How then might these areas be illuminated by God’s light and life? Here’s where we see the significance of touch. In particular, our readings highlight the importance of two kinds of touch.

The first is the touch of faith. This is the touch of the woman with the haemorrhage, the touch of the one in need, the one suffering the effects of darkness and death, and, having nowhere else to turn, places total trust in the power of Christ. Notice how the gospel emphasizes the extraordinary nature of this touch. “You see how the crowd is pressing around you and yet you say, ‘Who touched me!’” exclaim the amazed disciples, even as Jesus looks around for the one responsible. Why does he look around? Because, we are told, as soon as Jesus feels the touch of faith, he is “immediately aware that power had gone out from him.” Even before Jesus knows who touched him, his healing power works its wonders in the woman. Never mind that it is only his cloak that she touches. She, who had lived in the painful darkness of an incurable illness for twelve long years, is healed instantly. And Jesus himself acknowledges the cause of the cure. “Your faith has restored you to health,” he declares, “go in peace and be free from your complaint.”

Of course, this is not to question the faith of those who are sick but who, in spite of fervent prayers, have not been cured. The life and light that the touch of faith brings is first and foremost that of renewed relationship with God and neighbour. And even if physically healing does not result, the one in darkness is somehow enabled to see the light of the dawn. He or she is somehow given the strength to bear the suffering in peace.

Neither are we to think of the touch of faith only in physical terms. Do not the victims of sinful habits and broken relationships, of religious persecution and economic injustice also called to reach out to the Lord in faith, so as to claim his healing power? And do we not also reach out with the touch of faith on behalf of others when we pray for them each day, and at each Mass?

Here we come close to yet another form of touch spoken of in our readings today. We find it in the second reading, where Paul is engaged in a mighty fund-raising effort for the church in Jerusalem. He invites the Corinthians to “put the most into this work of mercy.” In so doing he is calling them to reach out to their needy brothers and sisters in Jerusalem with the touch of generosity.

Apart from giving them advice about how they can strike a balance between meeting their own needs and generously helping to meet the needs of others, Paul also reminds the Corinthians why they should be generous in the first place.

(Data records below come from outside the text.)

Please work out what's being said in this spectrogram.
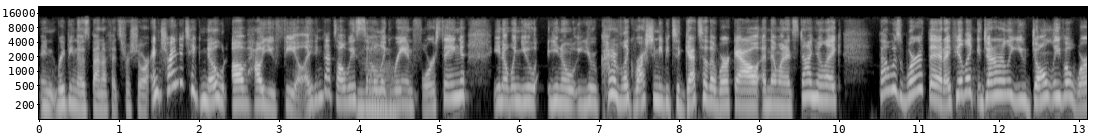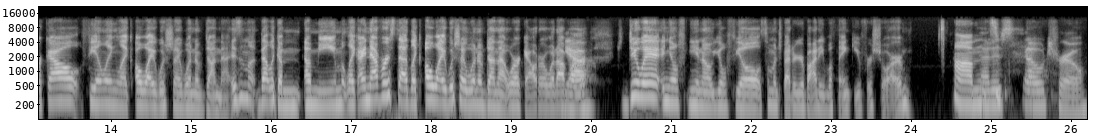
and reaping those benefits for sure and trying to take note of how you feel. I think that's always so like mm. reinforcing you know when you you know you're kind of like rushing maybe to get to the workout and then when it's done you're like that was worth it. I feel like generally you don't leave a workout feeling like, oh, I wish I wouldn't have done that. Isn't that like a, a meme? Like I never said like, oh, I wish I wouldn't have done that workout or whatever. Yeah. Do it and you'll, you know, you'll feel so much better. Your body will thank you for sure. Um, that is so, so true.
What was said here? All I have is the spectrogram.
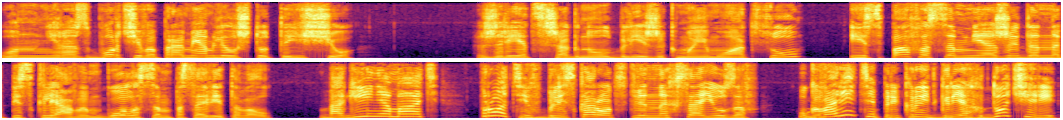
Он неразборчиво промямлил что-то еще. Жрец шагнул ближе к моему отцу и с пафосом неожиданно писклявым голосом посоветовал. «Богиня-мать против близкородственных союзов. Уговорите прикрыть грех дочери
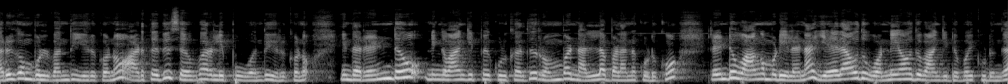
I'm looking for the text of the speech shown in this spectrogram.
அருகம்புல் வந்து இருக்கணும். அடுத்தது செவ்வரளிப்பூ வந்து இருக்கணும். இந்த ரெண்டும் நீங்கள் வாங்கிட்டு போய் கொடுக்கறது ரொம்ப நல்ல பலனை கொடுக்கும். ரெண்டும் வாங்க முடியலன்னா ஏதாவது ஒன்றையாவது வாங்கிட்டு போய் கொடுங்க.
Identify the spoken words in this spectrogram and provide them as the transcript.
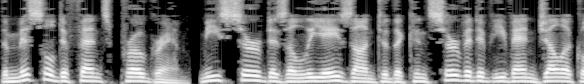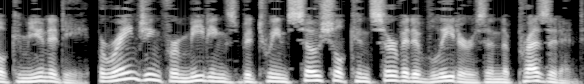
the missile defense program. Meese served as a liaison to the conservative evangelical community, arranging for meetings between social conservative leaders and the president.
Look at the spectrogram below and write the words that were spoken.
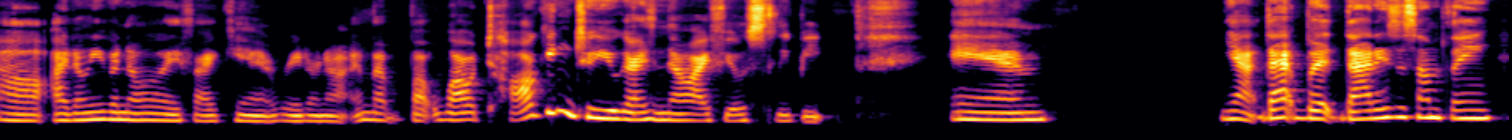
Uh, I don't even know if I can read or not. But, but while talking to you guys now, I feel sleepy. And yeah, that, but that is something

“Remember,” he says, “how generous the Lord Jesus was: he was rich, but he became poor for your sake, to make you rich out of his poverty.” The Corinthians are to reach out to others with the touch of generosity because they themselves have experienced the touch of Christ.

This is the same touch of generosity by which Jesus heals Jairus’ daughter in the gospel. We are told that Jesus took the hand of the dead girl and called her from death to life, from darkness to light. And this is not an isolated incident. Do we not believe that this was how Jesus lived his whole life – continually reaching out to others with the touch of generosity? And is his death on the cross not the ultimate touch of generosity – by which our loving God, gathers his wayward children into the warmth of his Fatherly embrace? By his life, death and resurrection, Christ made us all sons and daughters of the Father, and brothers and sisters to one another. Is this not the wealth of which Paul speaks when he says that Christ “became poor for (our) sake, to make (us) rich out of his poverty?” By Christ’s touch of generosity, we have all been made relatives, relatives of God and of one another.

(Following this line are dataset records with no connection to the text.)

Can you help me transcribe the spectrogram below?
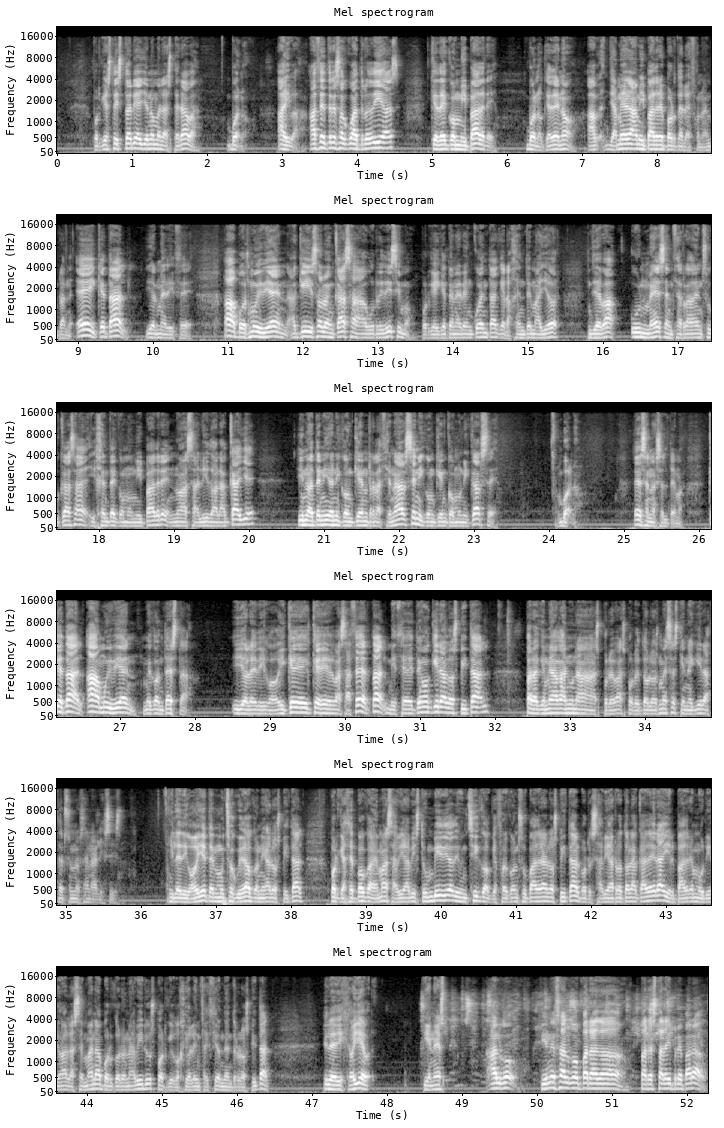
porque esta historia yo no me la esperaba. Bueno, ahí va. Hace tres o cuatro días quedé con mi padre. Bueno, quedé no. llamé a mi padre por teléfono, en plan, hey, ¿qué tal? Y él me dice, ah, pues muy bien, aquí solo en casa, aburridísimo. Porque hay que tener en cuenta que la gente mayor lleva un mes encerrada en su casa y gente como mi padre no ha salido a la calle y no ha tenido ni con quién relacionarse ni con quién comunicarse. Bueno, ese no es el tema. ¿Qué tal? Ah, muy bien, me contesta. Y yo le digo, ¿y qué, vas a hacer? Tal. Me dice, tengo que ir al hospital para que me hagan unas pruebas, porque todos los meses tiene que ir a hacerse unos análisis. Y le digo, oye, ten mucho cuidado con ir al hospital, porque hace poco además había visto un vídeo de un chico que fue con su padre al hospital porque se había roto la cadera y el padre murió a la semana por coronavirus porque cogió la infección dentro del hospital. Y le dije, oye, ¿tienes algo, ¿tienes algo para, para estar ahí preparado?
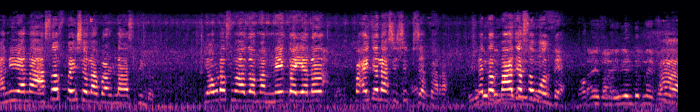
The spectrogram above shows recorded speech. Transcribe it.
आणि यांना असाच पैशाला पाडला असतील. एवढंच माझा म्हणणं आहे का याला पाहिजे अशी शिक्षा करा. नाही तर माझ्यासमोर द्या. हा.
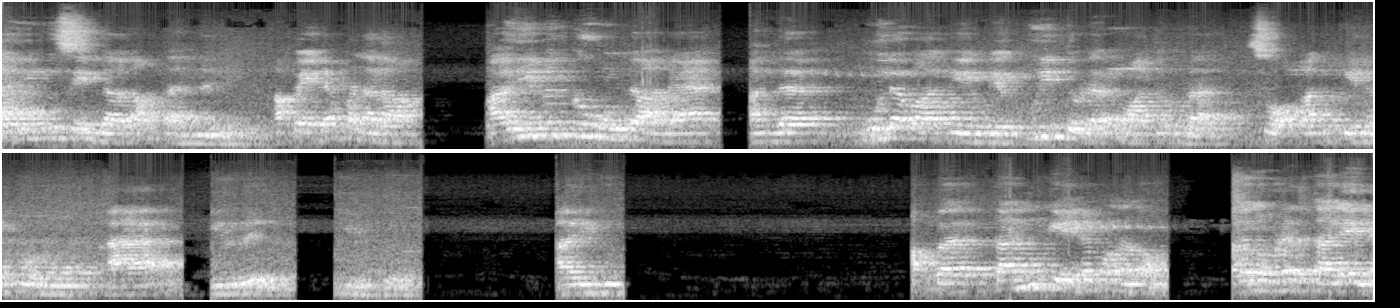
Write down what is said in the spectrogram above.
அறிவு சேர்ந்தாதான் தன்னறிவு. அப்ப என்ன பண்ணலாம்? அறிவுக்கு உண்டான அந்த மூலவாதியுடைய குறித்தொடரை மாற்றக்கூடாது. சோ அதுக்கு என்ன பண்ணணும் அ இரு இருக்கு. அறிவு. அப்ப தன்னுக்கு என்ன பண்ணணும்? அதனோட தலையில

Sisters and brothers, my cousin intended her “hug your relatives” campaign only for her children. But in light of our reflection today, we might also find in it a summons to us; a summons to reach out with the touch of faith and the touch of generosity, so that the floodlights of God’s divine life might shine more brightly upon the areas of darkness in our hearts and in our world.

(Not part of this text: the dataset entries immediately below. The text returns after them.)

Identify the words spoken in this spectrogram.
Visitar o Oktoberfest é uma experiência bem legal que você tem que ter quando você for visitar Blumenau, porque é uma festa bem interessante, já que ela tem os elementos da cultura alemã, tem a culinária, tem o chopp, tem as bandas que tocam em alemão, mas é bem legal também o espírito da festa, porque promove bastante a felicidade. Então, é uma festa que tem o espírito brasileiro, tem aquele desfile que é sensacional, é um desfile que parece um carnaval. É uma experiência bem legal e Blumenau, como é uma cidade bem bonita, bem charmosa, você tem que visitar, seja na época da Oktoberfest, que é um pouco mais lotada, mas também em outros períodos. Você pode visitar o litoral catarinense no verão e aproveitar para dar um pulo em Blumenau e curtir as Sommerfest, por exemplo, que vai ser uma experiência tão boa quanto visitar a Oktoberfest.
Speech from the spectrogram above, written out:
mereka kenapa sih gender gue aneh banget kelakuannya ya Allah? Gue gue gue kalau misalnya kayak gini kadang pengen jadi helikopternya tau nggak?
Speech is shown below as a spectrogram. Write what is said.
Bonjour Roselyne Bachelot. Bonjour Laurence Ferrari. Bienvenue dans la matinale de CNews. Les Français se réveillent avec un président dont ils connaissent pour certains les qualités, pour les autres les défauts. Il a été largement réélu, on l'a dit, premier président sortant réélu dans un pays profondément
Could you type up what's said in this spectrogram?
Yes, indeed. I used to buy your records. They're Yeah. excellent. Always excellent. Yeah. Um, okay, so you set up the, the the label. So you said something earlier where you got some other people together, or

Sisters and brothers, how and to whom are we being called to reach out today? How are we being summoned to “hug our relatives?”